Before the Industrial Revolution, men worked in small shops with and for their employers in a relaxed atmosphere. They developed a personal relationship that in many ways was family-like. Conversation, singing, and dipping into the nearby rum barrel for a periodic drink were common sounds and sights. Single women generally stayed with their families until they married, helping with the household duties, but some worked as domestic help. Married women stayed at home attending to domestic chores. Preparing three meals a day took up most of the day.

Railroads not only created a transportation revolution but also a management revolution that altered the workplace dramatically. Army officers hired by railroads to help with construction and management instituted an organizational structure similar to that of the army's. Efficiency and profit were the top priorities. Managers had to coordinate several trains over a wide region so that they would run on time and not collide. The railroad industry standardized time and established time zones as part of this effort. The sheer size of a company meant workers no longer had a personal relationship with their bosses. They now answered to someone in middle management.

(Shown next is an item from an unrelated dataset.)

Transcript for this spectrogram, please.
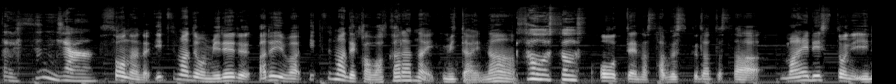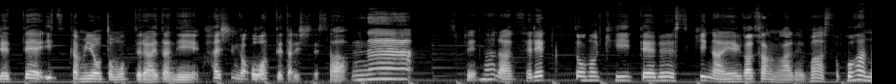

By the turn of the century, most industries had adopted these same management practices. Workdays were now punctuated with the blowing of the work whistle or the chiming of the town clock. Workdays in most industries averaged ten hours, and work weeks over sixty. Steel workers saw the longest workdays. They worked twelve-hour shifts for six days, worked a 24-hour shift on the seventh day, and then worked six more twelve-hour days so that they may have off the fourteenth day. Workers tolerated these conditions because there was always someone ready to take their position on the factory line.

Owners implemented scientific management practices on the factory floor. By conducting time-motion studies of workers, managers decided how long a task took to complete and the minimum number of steps it required. The goal was to improve the efficiency of the workers and increase production. Workers were not pleased. Already resentful over lowered wages, longer workdays, and the loss of skilled positions, some responded by organizing labor unions to fight back, but with little success.

The creation of middle management allowed women to enter the work force in large numbers for the first time. They filled the clerical and secretarial positions left open by men now in middle management. Besides office jobs, city girls worked as clerks in department stores. Despite long hours of standing at attention and waiting on impatient middle-class women, a department store job was one of the most desired jobs. Ironically, stores expected clerks to promote and wear the latest middle-class fashions while paying them subsistence wages. During both world wars, women took over many traditional male jobs in construction, but were forced out of those jobs after the wars ended. Still other city workers often turned their homes into a workplace by doing some sort of assembly work. Regardless of where a person worked, the workplace had changed forever.

      Dubofsky, Melvin, Industrialism and the American Worker, 1865-1920 (1985, 2nd. ed.)-, Wertheimer, Barbara, We Were There: The Story of Working Women in America (1977); Porter, Glenn, The Rise of Big Business, 1860-1920; (1992, 2nd. ed.)

How To Cite This Article:
"The Changing World of Work," EyeWitness to History, (2000).